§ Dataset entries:
=== Section Start ===

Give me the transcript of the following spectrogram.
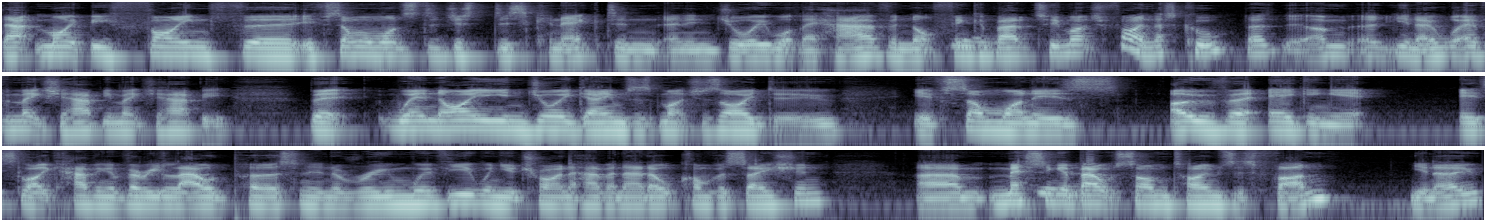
that might be fine for if someone wants to just disconnect and, and enjoy what they have and not think about it too much. Fine, that's cool. That, um, uh, you know, whatever makes you happy makes you happy. But when I enjoy games as much as I do, if someone is over egging it it's like having a very loud person in a room with you when you're trying to have an adult conversation. Um, messing about sometimes is fun, you know,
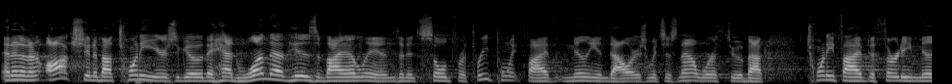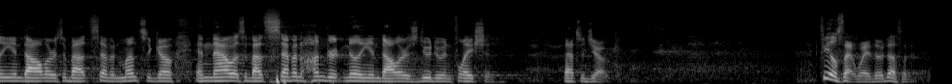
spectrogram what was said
And at an auction about 20 years ago, they had one of his violins, and it sold for $3.5 million, which is now worth to about 25 to 30 million dollars about seven months ago, and now is about 700 million dollars due to inflation. That's a joke. Feels that way though, doesn't it?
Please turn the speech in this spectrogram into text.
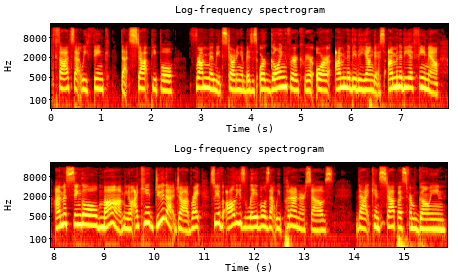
thoughts that we think that stop people from maybe starting a business or going for a career or I'm going to be the youngest. I'm going to be a female. I'm a single mom. You know, I can't do that job, right? So we have all these labels that we put on ourselves that can stop us from going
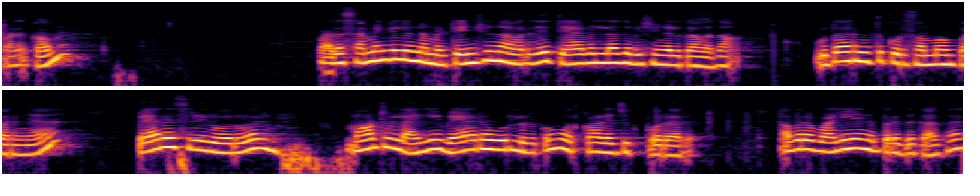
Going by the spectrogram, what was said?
வணக்கம். பல சமயங்களில் நம்ம டென்ஷன் ஆகிறதே தேவையில்லாத விஷயங்களுக்காக தான். உதாரணத்துக்கு ஒரு சம்பவம் பாருங்கள் பேராசிரியர் ஒருவர் மாற்றலாகி வேறு ஊரில் இருக்கும் ஒரு காலேஜுக்கு போகிறாரு அவரை வழி அனுப்புறதுக்காக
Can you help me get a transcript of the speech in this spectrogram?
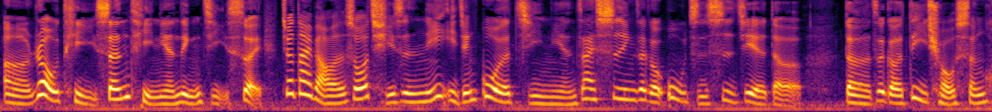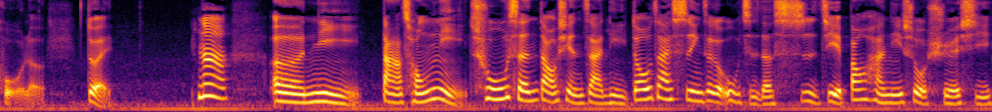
呃肉体身体年龄几岁，就代表了说，其实你已经过了几年在适应这个物质世界的的这个地球生活了。对，那呃你。打从你出生到现在，你都在适应这个物质的世界，包含你所学习、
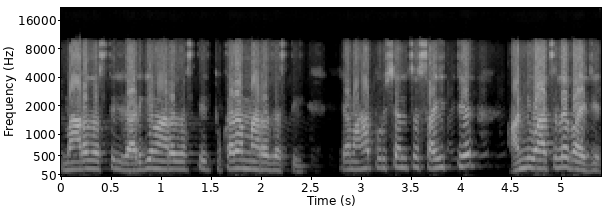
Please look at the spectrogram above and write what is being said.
महाराज असतील गाडगे महाराज असतील तुकाराम महाराज असतील या महापुरुषांचं साहित्य आम्ही वाचलं पाहिजे.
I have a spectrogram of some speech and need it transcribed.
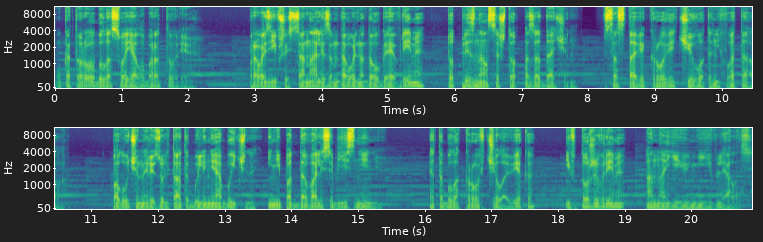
у которого была своя лаборатория. Провозившись с анализом довольно долгое время, тот признался, что озадачен. В составе крови чего-то не хватало. Полученные результаты были необычны и не поддавались объяснению. Это была кровь человека, и в то же время она ею не являлась.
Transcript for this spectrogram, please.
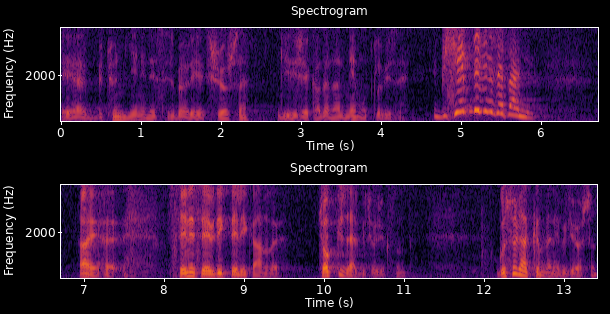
Eğer bütün yeni nesil böyle yetişiyorsa gelecek adına ne mutlu bize. Bir şey mi dediniz efendim? Hayır, hayır. Seni sevdik delikanlı. Çok güzel bir çocuksun. Gusül hakkında ne biliyorsun?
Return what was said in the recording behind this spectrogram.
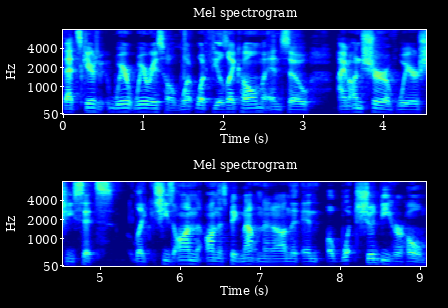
that scares me. Where where is home? What what feels like home? And so I'm unsure of where she sits. Like she's on on this big mountain and on the and uh, what should be her home,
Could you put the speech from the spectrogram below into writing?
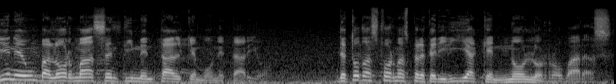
Tiene un valor más sentimental que monetario. De todas formas, preferiría que no lo robaras.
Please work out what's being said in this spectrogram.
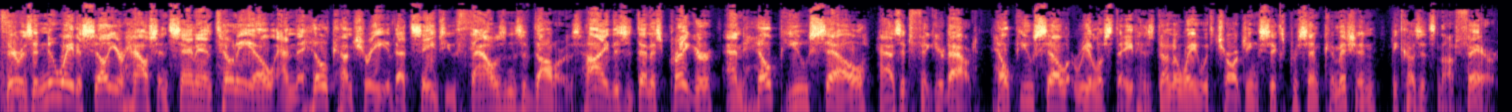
There is a new way to sell your house in San Antonio and the Hill Country that saves you thousands of dollars. Hi, this is Dennis Prager, and Help You Sell has it figured out. Help You Sell Real Estate has done away with charging 6% commission because it's not fair.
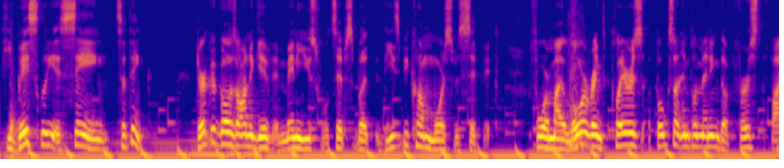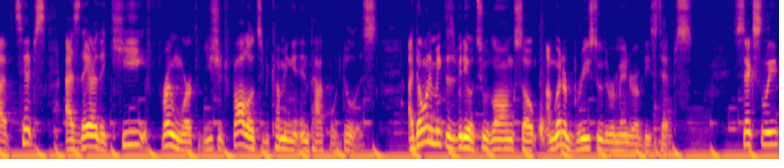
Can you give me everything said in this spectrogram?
he basically is saying to think. Derke goes on to give many useful tips, but these become more specific. For my lower ranked players, focus on implementing the first 5 tips as they are the key framework you should follow to becoming an impactful duelist. I don't want to make this video too long, so I'm going to breeze through the remainder of these tips. Sixthly,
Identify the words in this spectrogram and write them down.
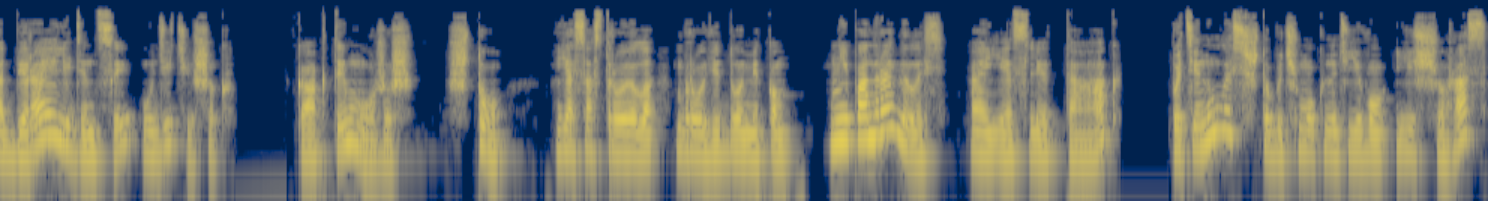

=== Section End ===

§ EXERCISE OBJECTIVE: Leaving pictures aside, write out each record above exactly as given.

§ WRITTEN ANSWER:
Give me the transcript of the following spectrogram.
that might be fine for if someone wants to just disconnect and, and enjoy what they have and not think about it too much. Fine, that's cool. That, um, uh, you know, whatever makes you happy makes you happy. But when I enjoy games as much as I do, if someone is over egging it it's like having a very loud person in a room with you when you're trying to have an adult conversation. Um, messing about sometimes is fun, you know,
spectrogram what was said
And at an auction about 20 years ago, they had one of his violins, and it sold for $3.5 million, which is now worth to about 25 to 30 million dollars about seven months ago, and now is about 700 million dollars due to inflation. That's a joke. Feels that way though, doesn't it?
Please turn the speech in this spectrogram into text.
thoughts that we think that stop people from maybe starting a business or going for a career or I'm going to be the youngest. I'm going to be a female. I'm a single mom. You know, I can't do that job, right? So we have all these labels that we put on ourselves that can stop us from going
Going by the spectrogram, what was said?
வணக்கம். பல சமயங்களில் நம்ம டென்ஷன் ஆகிறதே தேவையில்லாத விஷயங்களுக்காக தான். உதாரணத்துக்கு ஒரு சம்பவம் பாருங்கள் பேராசிரியர் ஒருவர் மாற்றலாகி வேறு ஊரில் இருக்கும் ஒரு காலேஜுக்கு போகிறாரு அவரை வழி அனுப்புறதுக்காக
Can you help me get a transcript of the speech in this spectrogram?
呃肉体身体年龄几岁，就代表了说，其实你已经过了几年在适应这个物质世界的的这个地球生活了。对，那呃你。打从你出生到现在，你都在适应这个物质的世界，包含你所学习、
Please look at the spectrogram above and write what is being said.
महाराज असतील गाडगे महाराज असतील तुकाराम महाराज असतील या महापुरुषांचं साहित्य आम्ही वाचलं पाहिजे.
I have a spectrogram of some speech and need it transcribed.
у которого была своя лаборатория. Провозившись с анализом довольно долгое время, тот признался, что озадачен. В составе крови чего-то не хватало. Полученные результаты были необычны и не поддавались объяснению. Это была кровь человека, и в то же время она ею не являлась.
Transcript for this spectrogram, please.
Eğer bütün yeni nesil böyle yetişiyorsa gelecek adına ne mutlu bize. Bir şey mi dediniz efendim? Hayır, hayır. Seni sevdik delikanlı. Çok güzel bir çocuksun. Gusül hakkında ne biliyorsun?
Return what was said in the recording behind this spectrogram.
that scares me. Where where is home? What what feels like home? And so I'm unsure of where she sits. Like she's on on this big mountain and on the and uh, what should be her home,
Could you put the speech from the spectrogram below into writing?
Tiene un valor más sentimental que monetario. De todas formas, preferiría que no lo robaras.
Please work out what's being said in this spectrogram.
There is a new way to sell your house in San Antonio and the Hill Country that saves you thousands of dollars. Hi, this is Dennis Prager, and Help You Sell has it figured out. Help You Sell Real Estate has done away with charging 6% commission because it's not fair.
Can you give me everything said in this spectrogram?
he basically is saying to think. Derke goes on to give many useful tips, but these become more specific. For my lower ranked players, focus on implementing the first 5 tips as they are the key framework you should follow to becoming an impactful duelist. I don't want to make this video too long, so I'm going to breeze through the remainder of these tips. Sixthly,
Identify the words in this spectrogram and write them down.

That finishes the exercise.